St. Kitts and Nevis
The Living Oceans Foundation conducts coral reef research on the reefs around St. Kitts and Nevis, a small two-island nation in the Eastern Caribbean. The land masses are volcanic with steep mountainous slopes, and the ocean shelf is relatively small. Despite the small size of the shelf, it supports a number of critical marine habitats, with fringing reefs along much of the coastline and deeper submerged bank reef structures offshore. These areas sustain many key marine species, including endangered corals and turtles, marine mammals, and commercially important fishes and invertebrates.
Before our coral reef research assessments, little was known about the status of St. Kitts and Nevis reefs. We examined 25 different shallow water reef communities on the leeward and windward sides of the island, and established two permanent Legacy Sites–coral reefs noted to have exceptional characteristics of scientific interest. These Legacy Sites allow us to monitor changes in the marine habitats over time, as they are precisely located and marked at four corners with stainless steel bars.

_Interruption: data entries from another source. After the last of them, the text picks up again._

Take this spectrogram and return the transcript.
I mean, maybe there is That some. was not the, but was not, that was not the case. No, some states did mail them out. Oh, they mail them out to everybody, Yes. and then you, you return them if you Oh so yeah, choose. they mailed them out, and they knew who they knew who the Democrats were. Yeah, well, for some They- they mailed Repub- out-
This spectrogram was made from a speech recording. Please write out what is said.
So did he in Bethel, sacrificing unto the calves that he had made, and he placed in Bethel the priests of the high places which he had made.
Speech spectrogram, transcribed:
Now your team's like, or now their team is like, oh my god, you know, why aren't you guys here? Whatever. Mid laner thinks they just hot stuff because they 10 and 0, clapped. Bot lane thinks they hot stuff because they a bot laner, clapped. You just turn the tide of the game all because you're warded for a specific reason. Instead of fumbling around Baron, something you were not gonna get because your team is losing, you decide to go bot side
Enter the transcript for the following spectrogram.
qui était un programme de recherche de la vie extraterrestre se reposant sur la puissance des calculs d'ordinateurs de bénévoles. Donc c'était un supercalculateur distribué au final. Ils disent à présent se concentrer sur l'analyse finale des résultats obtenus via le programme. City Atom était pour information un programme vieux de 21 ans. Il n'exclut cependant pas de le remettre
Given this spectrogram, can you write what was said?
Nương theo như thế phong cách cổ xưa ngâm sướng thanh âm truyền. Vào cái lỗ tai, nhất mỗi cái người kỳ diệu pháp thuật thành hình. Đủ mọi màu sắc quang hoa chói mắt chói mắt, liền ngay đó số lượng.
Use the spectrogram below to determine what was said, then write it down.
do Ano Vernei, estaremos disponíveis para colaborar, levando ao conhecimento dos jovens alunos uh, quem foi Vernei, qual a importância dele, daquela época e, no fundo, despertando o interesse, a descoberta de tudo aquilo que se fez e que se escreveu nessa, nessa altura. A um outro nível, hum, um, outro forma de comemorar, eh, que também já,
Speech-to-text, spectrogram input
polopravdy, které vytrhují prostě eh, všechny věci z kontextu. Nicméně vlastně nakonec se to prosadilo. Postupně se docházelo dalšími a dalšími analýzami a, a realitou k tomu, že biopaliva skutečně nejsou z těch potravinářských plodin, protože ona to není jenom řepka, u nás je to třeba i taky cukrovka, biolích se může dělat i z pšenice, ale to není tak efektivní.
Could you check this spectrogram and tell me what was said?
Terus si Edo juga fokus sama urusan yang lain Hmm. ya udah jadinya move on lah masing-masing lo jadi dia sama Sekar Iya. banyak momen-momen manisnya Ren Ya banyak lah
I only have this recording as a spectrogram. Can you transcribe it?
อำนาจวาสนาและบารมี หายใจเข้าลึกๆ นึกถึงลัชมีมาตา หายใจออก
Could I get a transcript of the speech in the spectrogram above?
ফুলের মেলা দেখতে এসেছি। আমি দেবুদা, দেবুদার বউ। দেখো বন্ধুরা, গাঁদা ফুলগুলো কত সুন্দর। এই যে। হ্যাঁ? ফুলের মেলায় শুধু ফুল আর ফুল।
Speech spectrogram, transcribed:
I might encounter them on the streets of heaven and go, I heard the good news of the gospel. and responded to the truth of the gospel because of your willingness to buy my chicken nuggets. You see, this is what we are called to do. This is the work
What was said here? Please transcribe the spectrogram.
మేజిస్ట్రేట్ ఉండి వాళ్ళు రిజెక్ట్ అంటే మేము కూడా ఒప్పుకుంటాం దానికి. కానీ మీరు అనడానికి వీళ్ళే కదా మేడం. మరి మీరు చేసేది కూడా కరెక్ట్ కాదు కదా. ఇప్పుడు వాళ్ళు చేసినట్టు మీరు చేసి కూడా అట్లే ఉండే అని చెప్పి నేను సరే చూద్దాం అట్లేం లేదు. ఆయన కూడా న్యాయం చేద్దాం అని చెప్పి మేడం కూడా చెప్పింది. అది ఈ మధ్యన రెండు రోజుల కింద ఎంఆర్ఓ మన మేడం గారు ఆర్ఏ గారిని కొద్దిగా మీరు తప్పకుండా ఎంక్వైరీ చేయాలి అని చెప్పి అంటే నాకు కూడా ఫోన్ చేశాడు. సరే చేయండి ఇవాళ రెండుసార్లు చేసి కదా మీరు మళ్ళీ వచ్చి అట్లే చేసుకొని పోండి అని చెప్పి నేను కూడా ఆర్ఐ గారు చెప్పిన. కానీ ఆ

We assess the structure and health of the coral community, the bottom habitat, and reef fish, and take photo documentation at each site. In 2010, the government of St. Kitts and Nevis and The Nature Conservancy completed the first bottom habitat mapping project, which resulted in high-resolution habitat maps used to draft a federation-wide marine zoning plan to protect the marine habitats and species vital to St. Kitts’ marine life and economy.